I want to be confident in my choices and obviously, I’m not. Which is why I wrote this rambling blog post of thoughts. Anyone who knows me knows that I’m kind. I’m always giving back, offering to help in some way. I’m editing for someone for free right now. It isn’t the first time I’ve given my time away, and it won’t be last. I’m regularly interviewing new authors for my blog because I’m hoping the exposure will help. If I’m pointing a finger at someone, or giving someone the stink eye, it’s always going to be aimed at myself.

Was going wide the right choice?

I have no clue. You can see in my wide update that I haven’t gained much traction so far. And it’s hard to think about how much money I’m leaving on the table pulling my books out of KU.

The bottom line is I would never resent anyone for their success.

I’m just bumbling along like crazy trying to find mine.

I have fun writing. I enjoy trying new things to see if they will promote sales. I love blogging about it.

But that sure doesn’t pay the rent.

Let me know your thoughts!


Craig Martelle and Company give back too. They put on a wonderful 20books Vegas conference every year.
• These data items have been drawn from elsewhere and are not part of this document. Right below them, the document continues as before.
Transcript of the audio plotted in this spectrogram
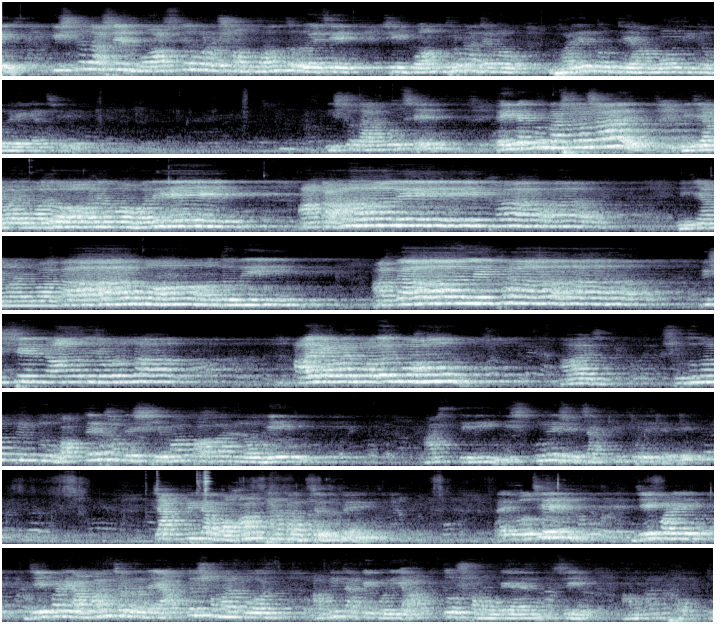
কৃষ্ণদাসের মস্ত বড় সম্বন্ধ রয়েছে, সেই গন্ধটা যেন ঘরের মধ্যে আমোদিত হয়ে গেছে। কৃষ্ণদাস বলছে, এই দেখুন মাস্টারমশাই, এই যে আমার মদন মোহনের আকালে এই যে আমার বাঁকা মদনে শুধুমাত্র একটু ভক্তের হাতে সেবা পাবার লোভে আজ তিনি স্কুলে এসে চাকরি করে দেবে চাকরিটা বহাল থাকার জন্য। তাই বলছেন যে পারে যে পারে আমার চরণে আত্মসমর্পণ, আমি তাকে করি আত্মসমজ্ঞান সে আমার ভক্ত।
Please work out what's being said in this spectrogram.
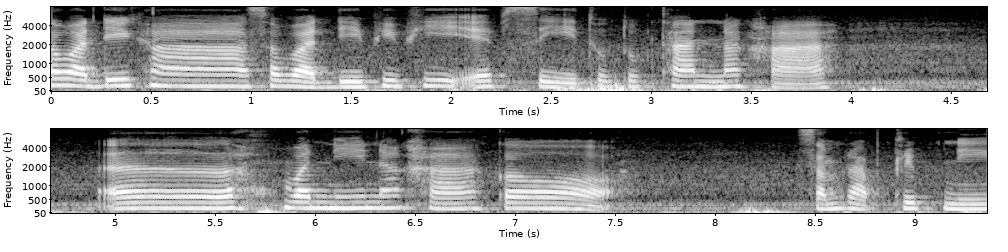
สวัสดีค่ะ สวัสดีพี่พี่ FC ทุกทุกท่านนะคะเอ่อวันนี้นะคะก็สำหรับคลิปนี้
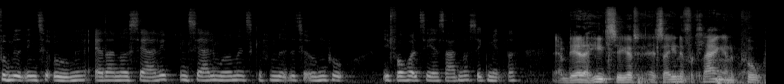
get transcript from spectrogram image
formidling til unge? Er der noget særligt, en særlig måde, man skal formidle til unge på i forhold til jeres andre segmenter? Jamen det er der helt sikkert. Altså en af forklaringerne på,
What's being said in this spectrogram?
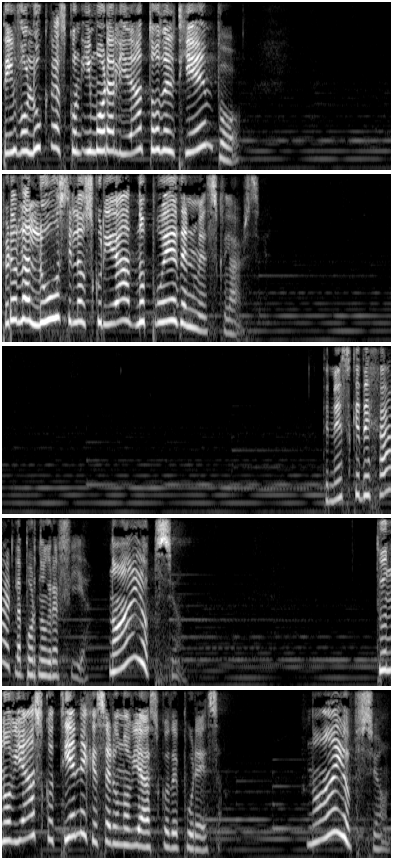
te involucras con inmoralidad todo el tiempo. Pero la luz y la oscuridad no pueden mezclarse. Tenés que dejar la pornografía. No hay opción. Tu noviazgo tiene que ser un noviazgo de pureza. No hay opción.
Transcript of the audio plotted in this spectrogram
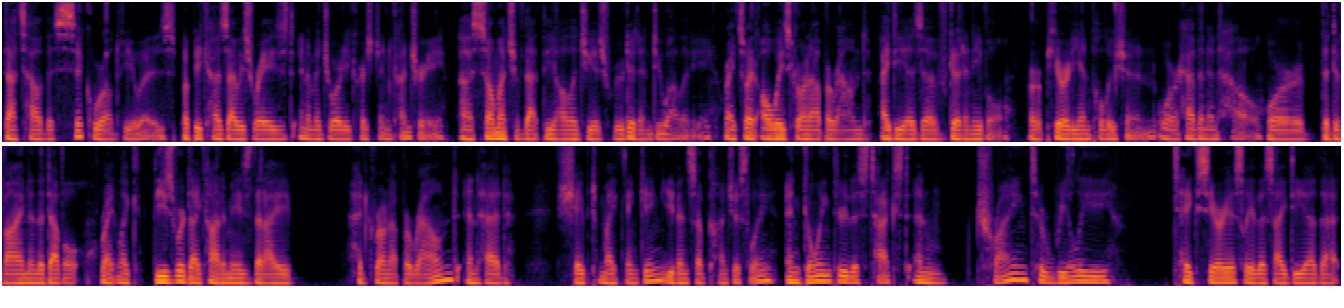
that's how the Sikh worldview is, but because I was raised in a majority Christian country. Uh, so much of that theology is rooted in duality, right? So I'd always grown up around ideas of good and evil, or purity and pollution, or heaven and hell, or the divine and the devil, right? Like these were dichotomies that I had grown up around and had shaped my thinking, even subconsciously. And going through this text and trying to really take seriously this idea that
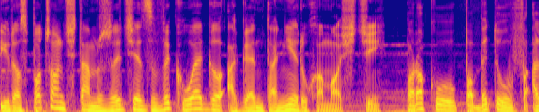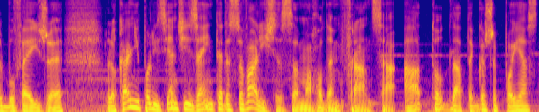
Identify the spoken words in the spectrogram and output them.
i rozpocząć tam życie zwykłego agenta nieruchomości. Po roku pobytu w Albufejrze lokalni policjanci zainteresowali się samochodem Franca, a to dlatego, że pojazd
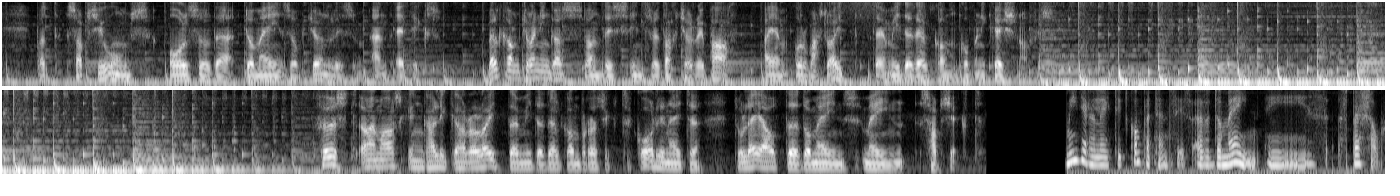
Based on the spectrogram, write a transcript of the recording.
but subsumes also the domains of journalism and ethics. Welcome joining us on this introductory path. I am Urmas Loit, Media Delcom Communication Officer. First, I'm asking Halliki Harro-Loit, the Media Delcom project coordinator, to lay out the domain's main subject. Media related competencies as a domain is special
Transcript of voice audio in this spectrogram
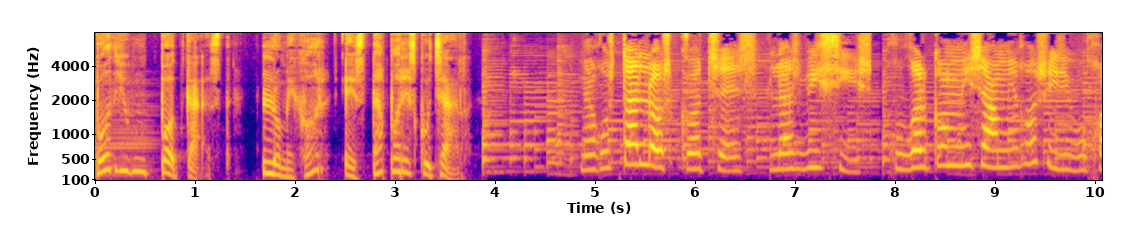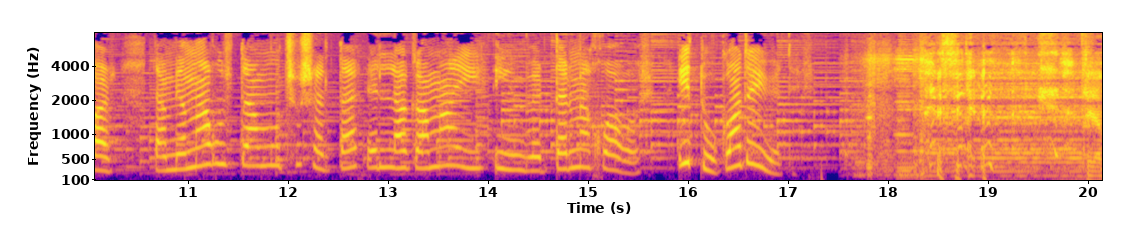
Podium Podcast. Lo mejor está por escuchar. Me gustan los coches, las bicis, jugar con mis amigos y dibujar. También me gusta mucho saltar en la cama y invertirme en juegos. ¿Y tú, cómo te diviertes? Pero,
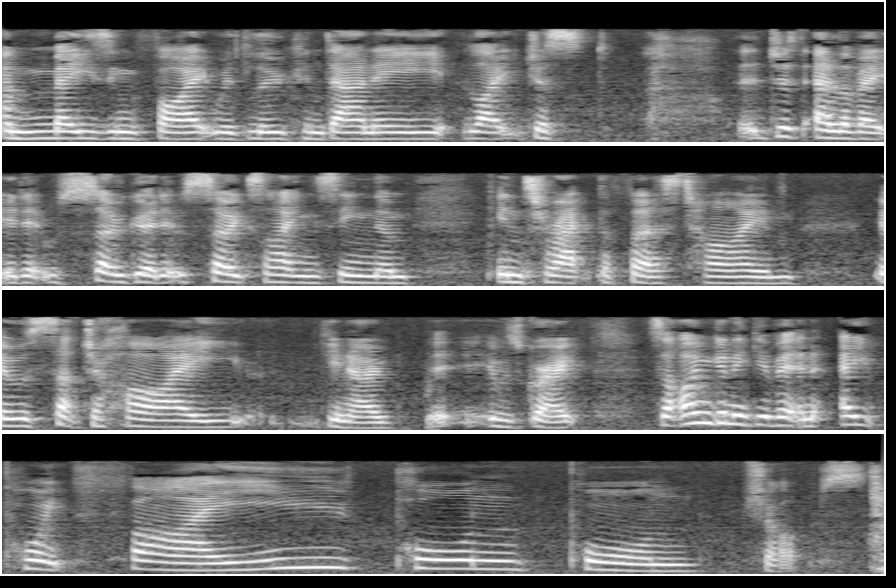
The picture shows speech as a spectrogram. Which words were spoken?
amazing fight with Luke and Danny, like just it just elevated it. It was so good. It was so exciting seeing them interact the first time. It was such a high, you know, it, it was great. So I'm going to give it an 8.5 porn porn shops.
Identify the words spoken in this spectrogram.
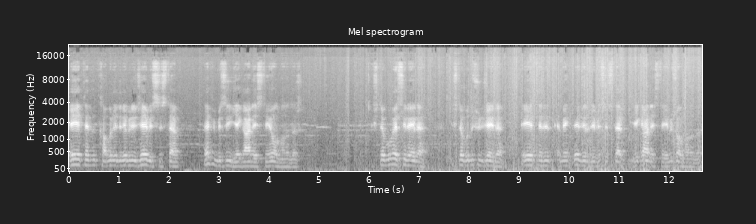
EYT'nin kabul edilebileceği bir sistem hepimizin yegane isteği olmalıdır. İşte bu vesileyle, işte bu düşünceyle EYT'nin emekli edildiği bir sistem yegane isteğimiz olmalıdır.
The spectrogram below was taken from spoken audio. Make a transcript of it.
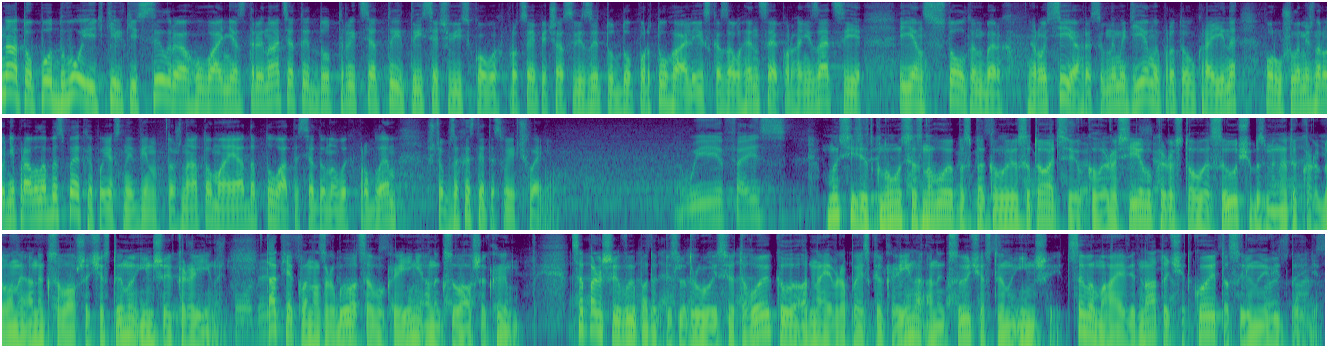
НАТО подвоїть кількість сил реагування з 13 до 30 тисяч військових. Про це під час візиту до Португалії сказав генсек організації Єнс Столтенберг. Росія агресивними діями проти України порушила міжнародні правила безпеки, пояснив він. Тож НАТО має адаптуватися до нових проблем, щоб захистити своїх членів. Ми всі зіткнулися з новою безпековою ситуацією, коли Росія використовує силу, щоб змінити кордони, анексувавши частину іншої країни, так як вона зробила це в Україні, анексувавши Крим. Це перший випадок після Другої світової, коли одна європейська країна анексує частину іншої. Це вимагає від НАТО чіткої та сильної відповіді.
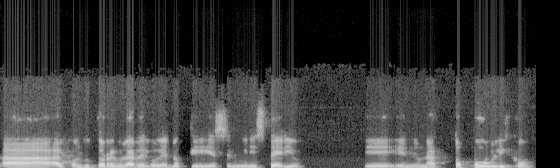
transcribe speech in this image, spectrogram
al conducto regular del gobierno, que es el ministerio, eh, en un acto público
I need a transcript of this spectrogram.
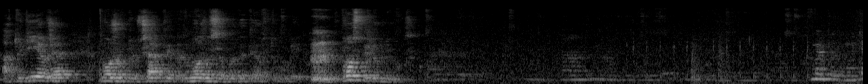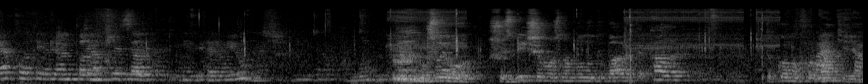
а тоді я вже можу включати, можу заводити автомобіль. Просто люблю. Ми будемо дякувати, Юрію Антоновичу, за інтерв'ю. Можливо, щось більше можна було додати, але в такому форматі я.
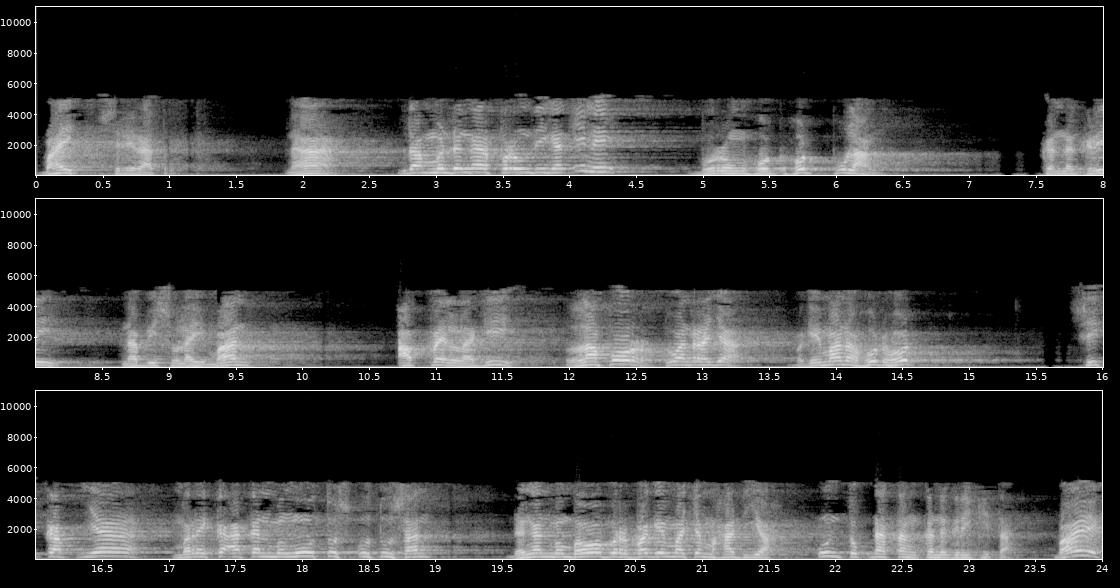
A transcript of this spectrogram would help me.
Baik Sri Ratu. Nah. Sudah mendengar perundingan ini. Burung hud-hud pulang. Ke negeri Nabi Sulaiman apel lagi, lapor Tuan Raja. Bagaimana Hud-Hud? Sikapnya mereka akan mengutus utusan dengan membawa berbagai macam hadiah untuk datang ke negeri kita. Baik.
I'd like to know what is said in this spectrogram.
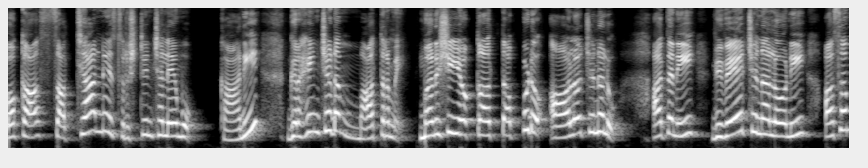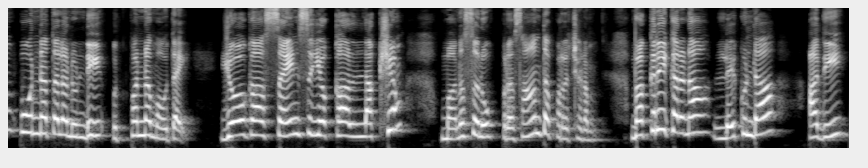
ఒక సత్యాన్ని సృష్టించలేము కానీ గ్రహించడం మాత్రమే. మనిషి యొక్క తప్పుడు ఆలోచనలు అతని వివేచనలోని అసంపూర్ణతల నుండి ఉత్పన్నమవుతాయి. యోగా సైన్స్ యొక్క లక్ష్యం మనసును ప్రశాంతపరచడం. వక్రీకరణ లేకుండా అది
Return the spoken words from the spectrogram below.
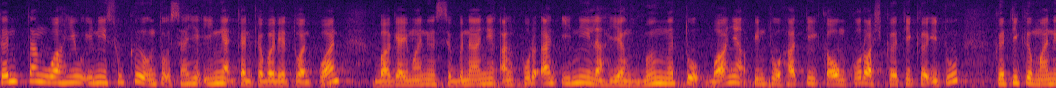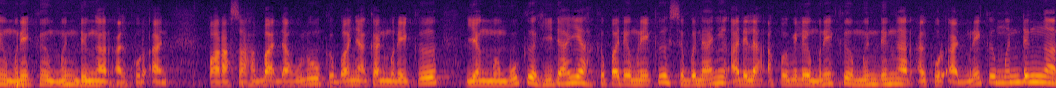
tentang wahyu ini suka untuk saya ingatkan kepada tuan-puan bagaimana sebenarnya al-Quran inilah yang mengetuk banyak pintu hati kaum Quraisy ketika itu ketika mana mereka mendengar al-Quran para sahabat dahulu kebanyakan mereka yang membuka hidayah kepada mereka sebenarnya adalah apabila mereka mendengar al-Quran. Mereka mendengar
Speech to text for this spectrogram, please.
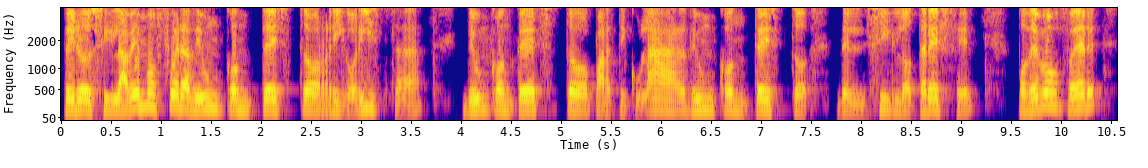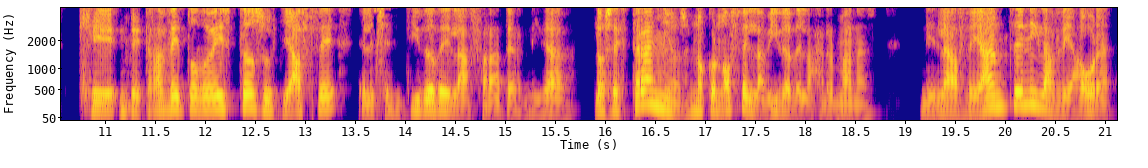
Pero si la vemos fuera de un contexto rigorista, de un contexto particular, de un contexto del siglo XIII, podemos ver que detrás de todo esto subyace el sentido de la fraternidad. Los extraños no conocen la vida de las hermanas, ni las de antes ni las de ahora,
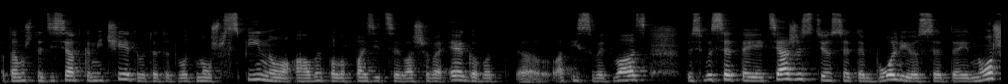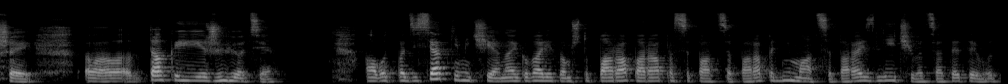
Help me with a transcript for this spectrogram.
Потому что десятка мечей, это вот этот вот нож в спину, а выпало в позиции вашего эго, вот э, описывает вас. То есть вы с этой тяжестью, с этой болью, с этой ношей так и живете. А вот по десятке мечей она и говорит вам, что пора, пора просыпаться, пора подниматься, пора излечиваться от этой вот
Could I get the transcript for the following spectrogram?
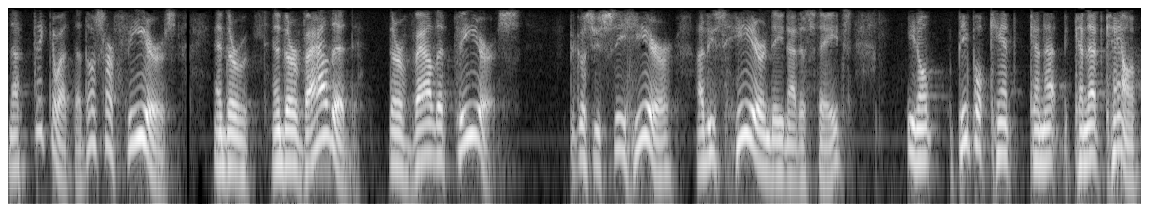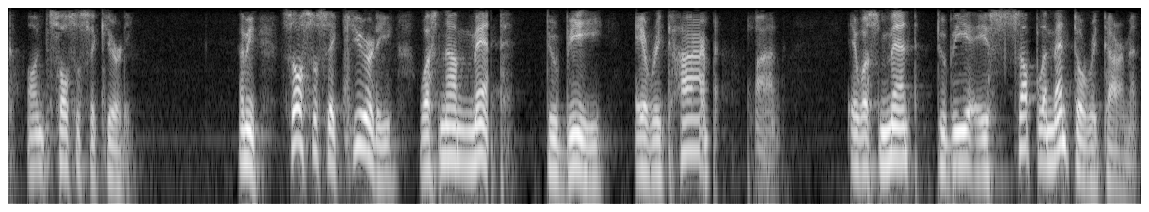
Now think about that. Those are fears and they're, and they're valid. They're valid fears. Because you see here, at least here in the United States, you know, people can't, cannot, cannot count on Social Security. I mean, Social Security was not meant to be a retirement plan. It was meant to be a supplemental retirement.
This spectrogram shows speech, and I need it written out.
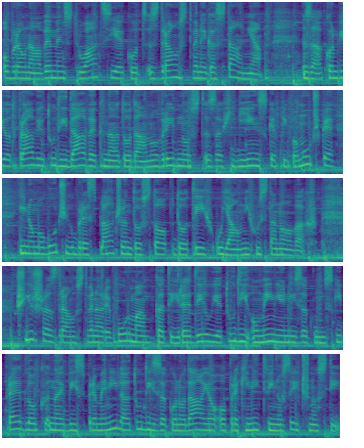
obravnave menstruacije kot zdravstvenega stanja. Zakon bi odpravil tudi davek na dodano vrednost za higijenske pripomočke in omogočil brezplačen dostop do teh v javnih ustanovah. Širša zdravstvena reforma, katere del je tudi omenjeni zakonski predlog, naj bi spremenila tudi zakonodajo o prekinitvi nosečnosti.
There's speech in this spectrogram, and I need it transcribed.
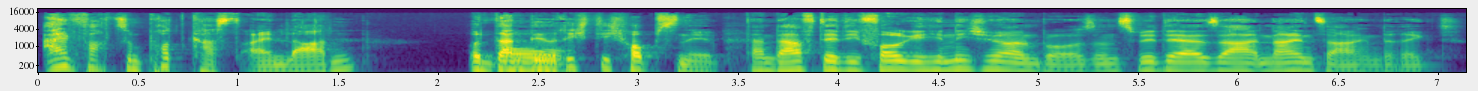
einfach zum Podcast einladen und dann Oh. den richtig hops nehmen. Dann darf der die Folge hier nicht hören, Bro, sonst wird er sa Nein sagen direkt.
You can read about it here. The conference for 2019 is sold out already, but this would be a good time to save up if you think you might want to try for 2020. To get a taste of what the speakers are like, look at this YouTube Channel of the speakers from November 2018.

I’m already committed to doing a different summit, though it is changing hands for the year 2020. Joanna Penn and Lindsay Buroker, two ladies I chat with on Twitter, will be speaking, and I wanted to meet them. (Other great speakers will be there too, like Mark Leslie Lefebvre.) At first I wasn’t sure if I was going to go, what with all the trouble I had networking last month, but I did have fun and learned a few things, so that has to count for something. They are already 75% sold out, so if you want to see me in Nashville of May 2020, act fast! Look here for the newly named Career Author Summit.

Thanks for reading!


Don’t Run Away: books2read.com/dont-run-away
Chasing You: books2read.com/Chasing-You
Running Scared: books2read.com/running-scared

Wherever He Goes: books2read.com/whereverhegoes1
All of Nothing: books2read.com/allofnothing1
The Years Between Us: books2read.com/the-years-between-us

Try the Tower City Romance Trilogy Today!